So they have all the same products, all of it and then they're like, okay well, we can make this. This is a need and we can make it. So these are the types of things that I want to encourage you to begin to innovate and begin to work through. This is the type of work that I do with my clients on a much deeper level. In fact, I am offering a webinar, a free webinar to people so that they can build a lot more business resilience. You can go to jenmcfarland.com/events and that will help you if you want to register and you can find some of these different events that I'm starting to do online. It's one of the ways that I'm giving back and doing things a little bit differently, is offering an incredible value to people to really help people get out of their own way and innovate their business.
And it's all based on all of the modeling and the research that I've done and the practical work that I did as a project manager. The best thing about being a project manager and about helping businesses solve problems is I get to play the what if game all the time. And it's super fun. It's super fun to spend some time thinking about all of the different things that might happen. Now that said, nobody really predicted something like the coronavirus because it's not something that any of us have ever lived through before. But there are a lot of different ways to get something done. And so what I want to encourage you to do is whatever it takes to get you to shift your thinking and to shake your snow globe in a positive way so that you're not just thinking about whether or not you're going to get sick and whether your business is going to have to close.
One of the best things you can do is take care of yourself and give yourself some time to really consider and think things through because you're important and you have services to share and things to give to people.
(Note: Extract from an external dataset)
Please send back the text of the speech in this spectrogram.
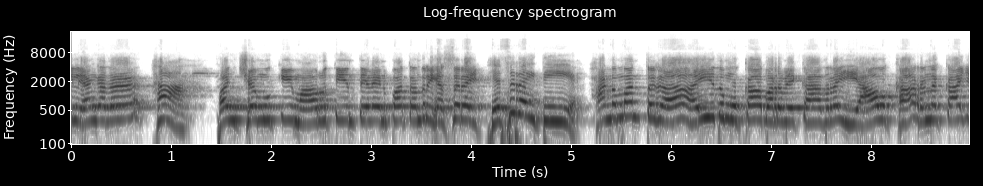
ಇಲ್ಲಿ ಹೆಂಗದ? ಹಾ. ಪಂಚಮುಖಿ ಮಾರುತಿ ಅಂತೇಳಿ ಏನಪ್ಪಾ ಅಂತಂದ್ರೆ ಹೆಸರೈತಿ. ಹೆಸರೈತಿ. ಹನುಮಂತಗ ಐದು ಮುಖ ಬರ್ಬೇಕಾದ್ರೆ ಯಾವ ಕಾರಣಕ್ಕಾಗಿ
It's just really hard right now because everything just seems really confusing right now. So I want to encourage to spend some time and really consider what it is that you offer and how you can deliver that and continue delivering that to people because we need you. And that's all that I really have to share right now. So have a good week and I'll talk to you next week and stay safe and I love you. Bye.
Thank you for listening to the Women Conquer Business podcast. If you're wondering what's next, here are a few suggestions. If you love the show, be sure to subscribe. If you want to follow me on social media, you can find Women Conquer Business on Facebook, LinkedIn, and Pinterest. And finally, if the episode today brought something up for you and you need to talk, email me at email@example.com. The Women Conquer Business podcast is written and produced by Jen McFarland and Foster Growth LLC in beautiful Southeast Portland, Oregon. Thanks again for listening.